Work item | Pictures stay out; everything else from the first line of the entries down through the line with "we might call" gets copied exactly.

┏━━

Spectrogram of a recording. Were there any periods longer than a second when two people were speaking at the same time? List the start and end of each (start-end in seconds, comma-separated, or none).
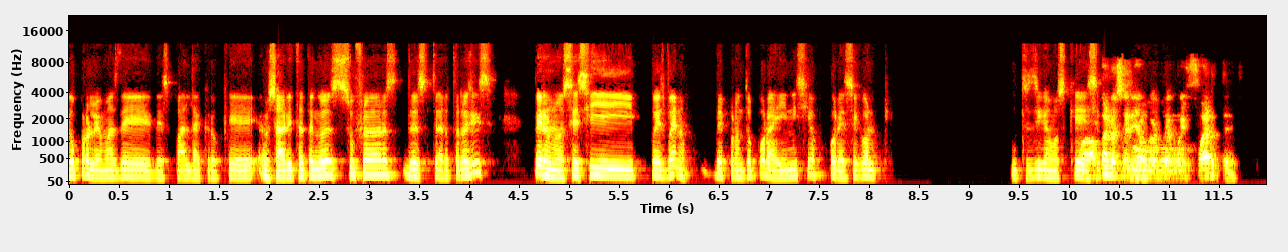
10.1-11.3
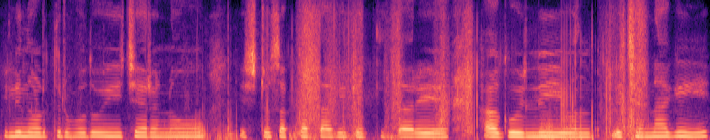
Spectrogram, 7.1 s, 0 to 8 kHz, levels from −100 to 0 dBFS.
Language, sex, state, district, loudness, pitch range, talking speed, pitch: Kannada, female, Karnataka, Bijapur, -17 LUFS, 225-240 Hz, 100 wpm, 230 Hz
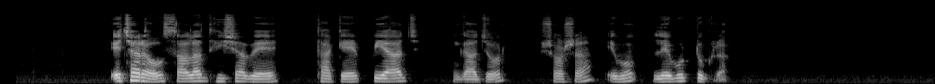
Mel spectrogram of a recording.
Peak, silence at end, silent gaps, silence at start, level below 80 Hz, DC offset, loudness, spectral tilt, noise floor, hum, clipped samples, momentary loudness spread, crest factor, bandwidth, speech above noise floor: -2 dBFS; 2.1 s; none; 1.1 s; -72 dBFS; under 0.1%; -23 LUFS; -5.5 dB/octave; -64 dBFS; none; under 0.1%; 17 LU; 24 dB; 11.5 kHz; 41 dB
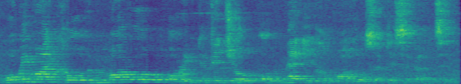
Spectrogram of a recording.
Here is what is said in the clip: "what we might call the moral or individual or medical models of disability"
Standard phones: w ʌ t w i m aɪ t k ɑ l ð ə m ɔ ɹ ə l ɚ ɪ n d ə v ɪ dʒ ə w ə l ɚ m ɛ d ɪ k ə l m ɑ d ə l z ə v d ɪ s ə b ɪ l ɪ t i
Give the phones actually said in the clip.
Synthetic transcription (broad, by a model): w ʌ t w i m aɪ t k ɑ l m ɔ ɹ ə l ɚ ɪ n d ə v ɪ dʒ ə w ə l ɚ m ɛ d ɪ k ə l m ɑ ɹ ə l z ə d ɪ s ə b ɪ l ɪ t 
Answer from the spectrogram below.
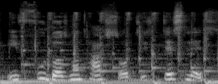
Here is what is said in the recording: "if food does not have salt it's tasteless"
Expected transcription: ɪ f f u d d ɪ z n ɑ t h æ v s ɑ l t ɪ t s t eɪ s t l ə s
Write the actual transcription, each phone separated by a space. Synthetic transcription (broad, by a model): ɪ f f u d d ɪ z n ɑ t h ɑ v s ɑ t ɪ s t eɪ s t l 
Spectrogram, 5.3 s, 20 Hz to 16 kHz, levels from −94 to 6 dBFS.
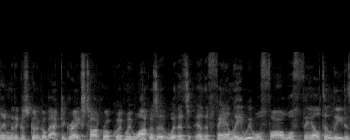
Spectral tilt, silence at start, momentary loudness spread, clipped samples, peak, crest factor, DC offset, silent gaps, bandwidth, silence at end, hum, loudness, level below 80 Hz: -8 dB/octave; 0 s; 5 LU; under 0.1%; -14 dBFS; 16 dB; under 0.1%; none; 10 kHz; 0 s; none; -31 LUFS; -74 dBFS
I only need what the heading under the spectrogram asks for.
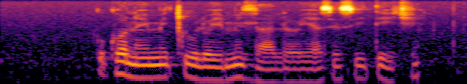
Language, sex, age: Swati, male, 25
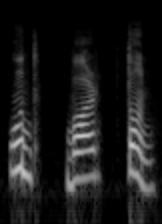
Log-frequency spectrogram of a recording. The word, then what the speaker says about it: উদ্বর্তন: এখানে এটার উচ্চারণটাতে কিন্তু আমরা বয়ের উচ্চারণটা পাচ্ছি, আমরা বলি না উদ্বর্তন, উদ্দায়ী পদার্থ, উদ্দায়ীতে কিন্তু আবার ব নাই, কিন্তু এখানে কিন্তু বয়ের উচ্চারণ আছে, উদ্বর্তন।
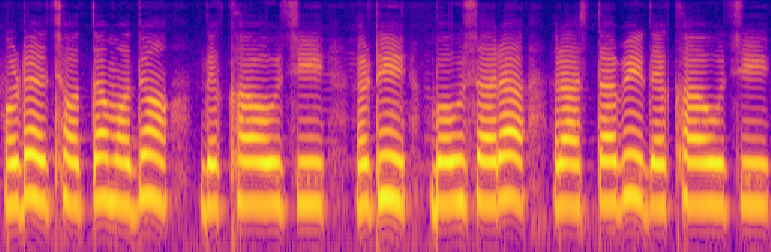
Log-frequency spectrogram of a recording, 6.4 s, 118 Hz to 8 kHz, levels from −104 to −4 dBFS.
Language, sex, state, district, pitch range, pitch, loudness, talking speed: Odia, female, Odisha, Nuapada, 260-280 Hz, 270 Hz, -13 LUFS, 100 wpm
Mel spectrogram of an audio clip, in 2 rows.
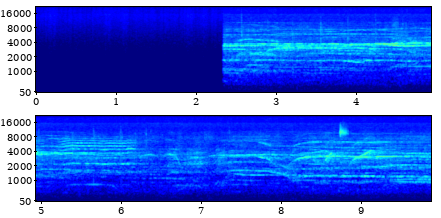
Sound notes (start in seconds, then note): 2.4 audience cheering; 2.4 audience clapping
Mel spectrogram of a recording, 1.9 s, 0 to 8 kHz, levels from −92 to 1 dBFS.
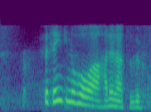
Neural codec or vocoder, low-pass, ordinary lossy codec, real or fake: codec, 16 kHz, 0.5 kbps, X-Codec, HuBERT features, trained on LibriSpeech; 7.2 kHz; AAC, 16 kbps; fake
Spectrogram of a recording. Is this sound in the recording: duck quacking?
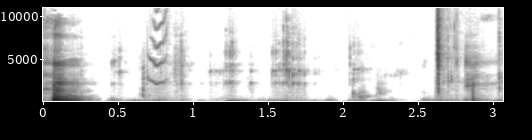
no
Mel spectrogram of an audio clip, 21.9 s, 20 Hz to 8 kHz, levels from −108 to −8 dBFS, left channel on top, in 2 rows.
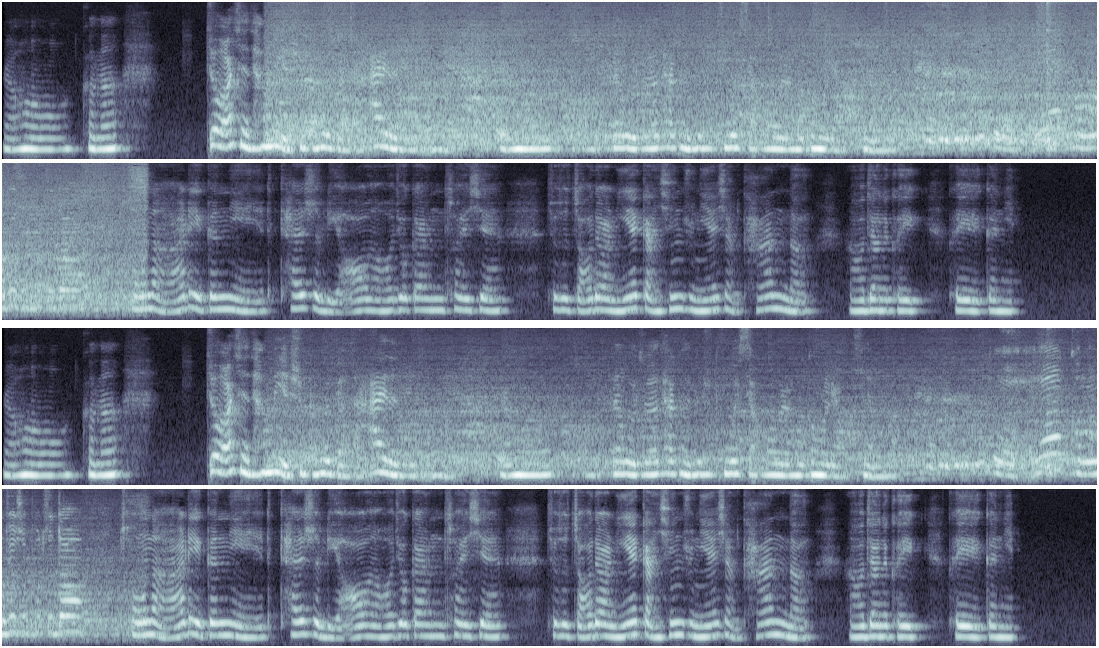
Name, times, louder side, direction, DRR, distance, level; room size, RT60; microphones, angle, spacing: voice 1, 0.0-1.5 2.0-4.6 5.0-9.0, equal, ahead, 0.4 m, -21 dB
sound 1, 2.6-12.4, left 5 dB, 70° left, 0.6 m, -27 dB
voice 2, 9.9-19.1 19.4-21.1, right 3 dB, 40° right, 1.1 m, -27 dB
14.0 x 6.1 x 2.3 m
head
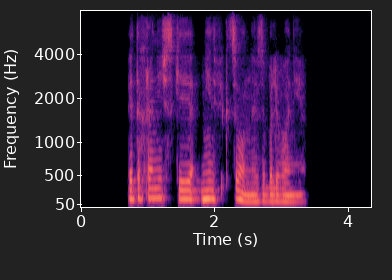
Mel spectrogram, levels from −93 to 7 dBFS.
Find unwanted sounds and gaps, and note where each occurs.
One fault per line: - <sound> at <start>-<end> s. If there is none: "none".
none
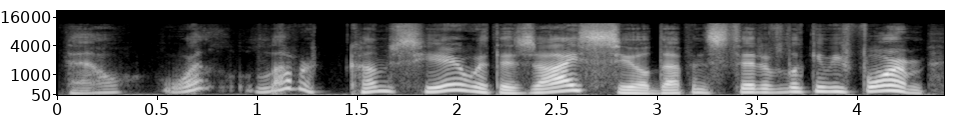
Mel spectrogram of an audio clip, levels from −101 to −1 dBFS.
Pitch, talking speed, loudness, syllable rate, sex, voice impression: 180 Hz, 205 wpm, -19 LUFS, 5.8 syllables/s, male, masculine, adult-like, slightly refreshing, sincere, calm, kind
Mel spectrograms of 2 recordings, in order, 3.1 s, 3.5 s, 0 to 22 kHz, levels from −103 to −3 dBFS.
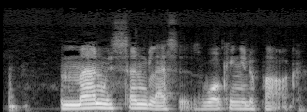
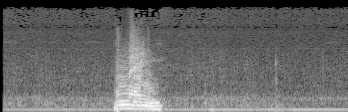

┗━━

Written response |
Spectrogram of a recording. Were there any periods longer than a second when two people were speaking at the same time? List the start and end of each (start-end in seconds, comma-separated, or none).
10.1-11.3
Spectrogram, 7.1 s, 0 to 8 kHz, levels from −100 to 0 dBFS.
Language, sex, state, district, loudness, pitch range, talking speed, pitch: Kannada, female, Karnataka, Bijapur, -17 LUFS, 225-240 Hz, 100 wpm, 230 Hz
Mel spectrogram of a recording.
Peak, silence at end, silent gaps, silence at start, level below 80 Hz, DC offset, loudness, spectral tilt, noise floor, hum, clipped samples, momentary loudness spread, crest factor, bandwidth, speech above noise floor: -2 dBFS; 2.1 s; none; 1.1 s; -72 dBFS; under 0.1%; -23 LUFS; -5.5 dB/octave; -64 dBFS; none; under 0.1%; 17 LU; 24 dB; 11.5 kHz; 41 dB
Spectrogram of a recording.
Here is what is said in the clip: "what we might call the moral or individual or medical models of disability"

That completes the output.